I cook simple meals that mostly require just boiling water. It's also large enough to fit my soap, stove, and gas can in.

Stove - $14 - Etekcity Ultralight Portable Outdoor Backpacking Camping Stove with Piezo Ignition

Water filtration (4 parts)
Dirty water bag - $20 - Cnoc Outdoors Vecto 2L Water Container, 28mm, Orange

Clean water bag - $13 - Platypus Platy 2-Liter Ultralight Collapsible Water Bottle

Filter - $37 - Sawyer Products SP137 PointOne Squeeze Water Filter System with 16-Ounce Pouch, Straw, and Hydration Pack Adapters

Filter attachment - $3 - Sawyer Products SP150 Coupling for Water Filtration Cleaning

With this water system you have the option of gravity feeding your water supply at camp. You can also simplify by just buying the $37 kit and just squeeze directly into your water bottle/bladder, but I find this setup more convenient.

After that, the rest are kind of up to you. Food, clothes, etc. I wouldn't skimp on shoes though. Look into trail runners or hiking SHOES (not boots).

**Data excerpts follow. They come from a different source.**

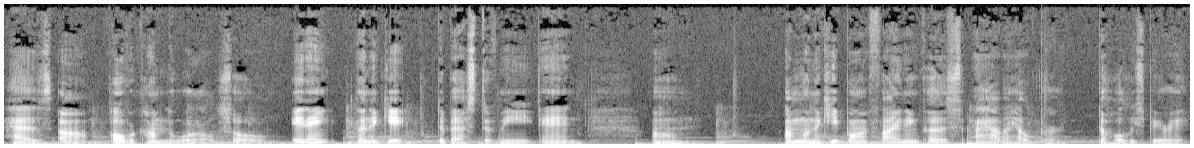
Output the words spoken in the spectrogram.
has um, overcome the world. So it ain't gonna get the best of me, and um, I'm gonna keep on fighting because I have a helper, the Holy Spirit,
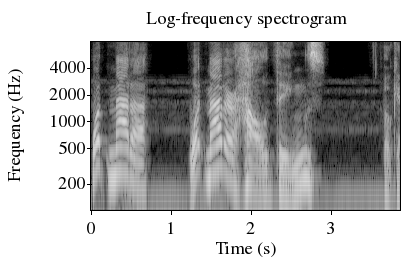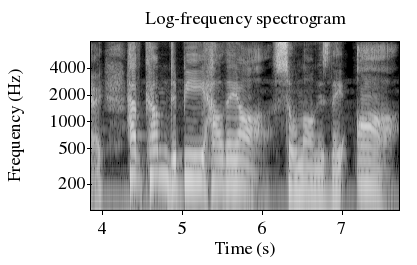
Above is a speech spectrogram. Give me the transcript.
What matter? What matter how things, okay, have come to be how they are, so long as they are?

Optional things I'd look into is paracord and a tarp especially if you're going to camp in the rain. You can also look into hammock camping which would be a little more budget friendly than the tent + blanket option.

Overall there are definitely cheaper options but I find this to be a good balance of price, weight, and convenience.

All in all this is about $265.

u/crosscreative · 1 pointr/Coachella

I bring a couple of these

u/acidRain_burns · 1 pointr/3Dprinting

I figured as much. Im not sure what plastic. One good bottle for it might be a platypus though. Platypus Platy Bottle 2-Litre(70 ounces)

Its probably not a great longterm solution but its lightweight!

u/ioimatt · 1 pointr/Ultralight

I carried a katadyn befree (1L) + 2 Smart Water bottles and for the 20 - 40 mile carries I had two collapsible platy bottles. They're $12, 2.4 oz each, take very little space when unused / compressed and lasted the entire trail.

1L (befree) + 2L (2 x 1L smart waters) + 4L (2 x 2 Platy bottles) = 7L capacity, but I never carried more than 6 and that was once. Your average carry will be 2-3L tops